Cookies Policy

This site uses cookies. By continuing to browse the site you are agreeing to our use of cookies.

I accept this policy

Find out more here

Which is the Best Model of the Universe?

No metrics data to plot.
The attempt to load metrics for this article has failed.
The attempt to plot a graph for these metrics has failed.
The full text of this article is not currently available.

Brill’s MyBook program is exclusively available on BrillOnline Books and Journals. Students and scholars affiliated with an institution that has purchased a Brill E-Book on the BrillOnline platform automatically have access to the MyBook option for the title(s) acquired by the Library. Brill MyBook is a print-on-demand paperback copy which is sold at a favorably uniform low price.

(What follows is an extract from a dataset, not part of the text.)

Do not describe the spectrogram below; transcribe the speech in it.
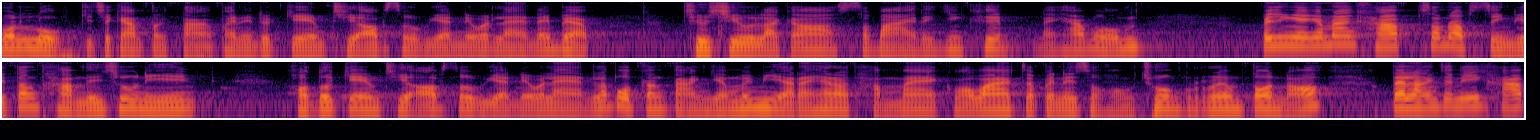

Access this article

+ Tax (if applicable)
Add to Favorites
You must be logged in to use this functionality

image of Culture and Dialogue

Modern scientific cosmology pushes the boundaries of knowledge and the knowable. This is prompting questions on the nature of scientific knowledge, and the emergence of the new field “Philosophy of Cosmology.” One central issue is what defines a “good” model. I discuss how “good” models are conventionally chosen, and how those methods operate in data-sparse situations: enabling the implicit introduction of value judgments, which can determine inference and lead to inferential polarization, e.g., on the question of ultimate explanation. Additional dimensions for comparing models are needed. A three-legged comparison is proposed: evidence, elegance and beneficence. This explicitly considers the categories of criteria that are always at least implicitly used. A tentative path to an implementation of the proposed model comparison framework is presented. This extends the Bayesian statistical framework. Model comparison methodology is fertile ground for dialogue between the sciences and the humanities. The proposed framework might facilitate such a dialogue.

Affiliations: 1: Beecroft Institute of Particle Astrophysics and Cosmology, University of OxfordUnited Kingdom


Full text loading...


Data & Media loading...

Article metrics loading...



Can't access your account?
  • Tools

  • Add to Favorites
  • Printable version
  • Email this page
  • Subscribe to ToC alert
  • Get permissions
  • Recommend to your library

    You must fill out fields marked with: *

    Librarian details
    Your details
    Why are you recommending this title?
    Select reason:
    Culture and Dialogue — Recommend this title to your library
  • Export citations
  • Key

  • Full access
  • Open Access
  • Partial/No accessInformation